[Records from a data source]
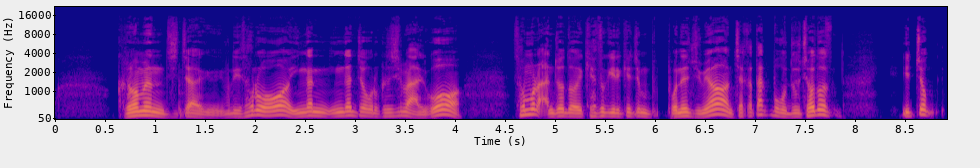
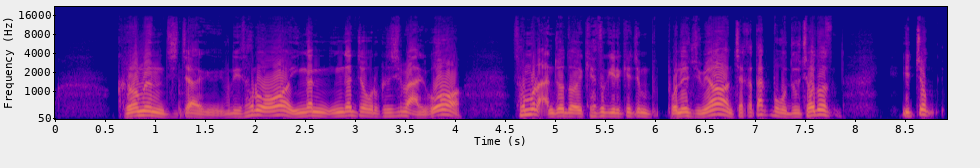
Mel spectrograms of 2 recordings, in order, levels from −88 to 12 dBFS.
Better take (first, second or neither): first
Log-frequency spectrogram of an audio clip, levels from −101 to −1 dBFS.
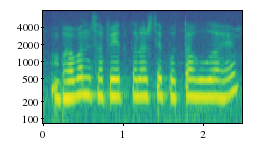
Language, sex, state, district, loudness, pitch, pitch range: Hindi, female, Delhi, New Delhi, -13 LUFS, 250 Hz, 245-255 Hz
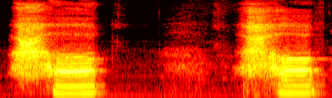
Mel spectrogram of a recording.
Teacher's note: یہ حرف حلق کے بالکل درمیانی حصے سے ادا ہوتا ہے۔ اسے بالکل صاف انداز سے نکالیں جیسے ہم سانس کو باہر نکالتے ہیں۔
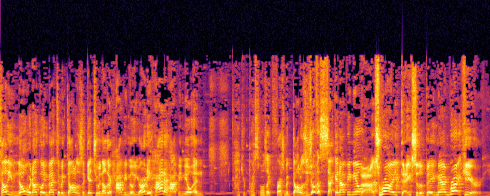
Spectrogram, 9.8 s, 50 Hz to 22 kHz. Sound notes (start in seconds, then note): 4.1 sniffs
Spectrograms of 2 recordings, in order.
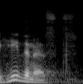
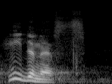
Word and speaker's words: hedonists: Now, immediately someone's going to say, well, you're pronouncing that wrong. It should be heathenists. No, it's hedonists. H-E-D-O-N-I-S-T-S. Hedon.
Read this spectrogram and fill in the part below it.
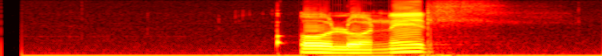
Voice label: "Clown", Kaqchikel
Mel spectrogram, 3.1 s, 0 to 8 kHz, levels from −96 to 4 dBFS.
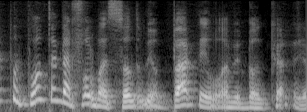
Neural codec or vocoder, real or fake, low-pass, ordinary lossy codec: codec, 16 kHz, 1 kbps, FunCodec, trained on LibriTTS, 50 frames a second; fake; none; none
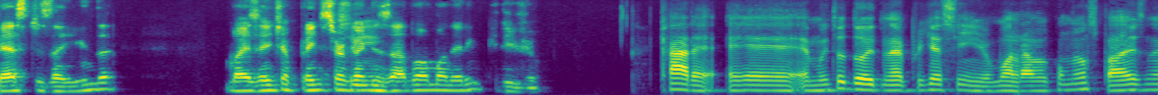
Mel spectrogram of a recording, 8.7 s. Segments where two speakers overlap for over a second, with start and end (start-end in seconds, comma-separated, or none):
none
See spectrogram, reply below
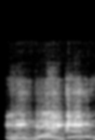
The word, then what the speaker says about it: Luongo: It's Italian. Luongo.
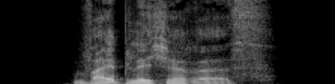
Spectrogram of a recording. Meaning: strong/mixed nominative/accusative neuter singular comparative degree of weiblich
- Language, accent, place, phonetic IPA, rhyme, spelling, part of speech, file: German, Germany, Berlin, [ˈvaɪ̯plɪçəʁəs], -aɪ̯plɪçəʁəs, weiblicheres, adjective, De-weiblicheres.ogg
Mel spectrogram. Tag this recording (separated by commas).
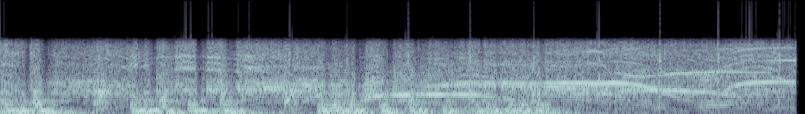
Music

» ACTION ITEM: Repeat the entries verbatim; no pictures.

» REPLY:
Mel spectrograms of 2 recordings, in order, levels from −88 to 12 dBFS.
Better take (first, second or neither): first
Log-frequency spectrogram of an audio clip, levels from −101 to −1 dBFS.
Language, sex, state, district, loudness, pitch, pitch range: Hindi, female, Delhi, New Delhi, -13 LUFS, 250 Hz, 245-255 Hz
Mel spectrogram of a recording.
Teacher's note: یہ حرف حلق کے بالکل درمیانی حصے سے ادا ہوتا ہے۔ اسے بالکل صاف انداز سے نکالیں جیسے ہم سانس کو باہر نکالتے ہیں۔
Spectrogram, 9.8 s, 50 Hz to 22 kHz. Sound notes (start in seconds, then note): 4.1 sniffs
Spectrograms of 2 recordings, in order.
Word and speaker's words: hedonists: Now, immediately someone's going to say, well, you're pronouncing that wrong. It should be heathenists. No, it's hedonists. H-E-D-O-N-I-S-T-S. Hedon.
Read this spectrogram and fill in the part below it.
Voice label: "Clown", Kaqchikel
Mel spectrogram, 3.1 s, 0 to 8 kHz, levels from −96 to 4 dBFS.
Neural codec or vocoder, real or fake, low-pass, ordinary lossy codec: codec, 16 kHz, 1 kbps, FunCodec, trained on LibriTTS, 50 frames a second; fake; none; none
Mel spectrogram of a recording, 8.7 s. Segments where two speakers overlap for over a second, with start and end (start-end in seconds, comma-separated, or none):
none
See spectrogram, reply below
The word, then what the speaker says about it: Luongo: It's Italian. Luongo.
Spectrogram of a recording. Meaning: strong/mixed nominative/accusative neuter singular comparative degree of weiblich
- Language, accent, place, phonetic IPA, rhyme, spelling, part of speech, file: German, Germany, Berlin, [ˈvaɪ̯plɪçəʁəs], -aɪ̯plɪçəʁəs, weiblicheres, adjective, De-weiblicheres.ogg
Mel spectrogram. Tag this recording (separated by commas).
Music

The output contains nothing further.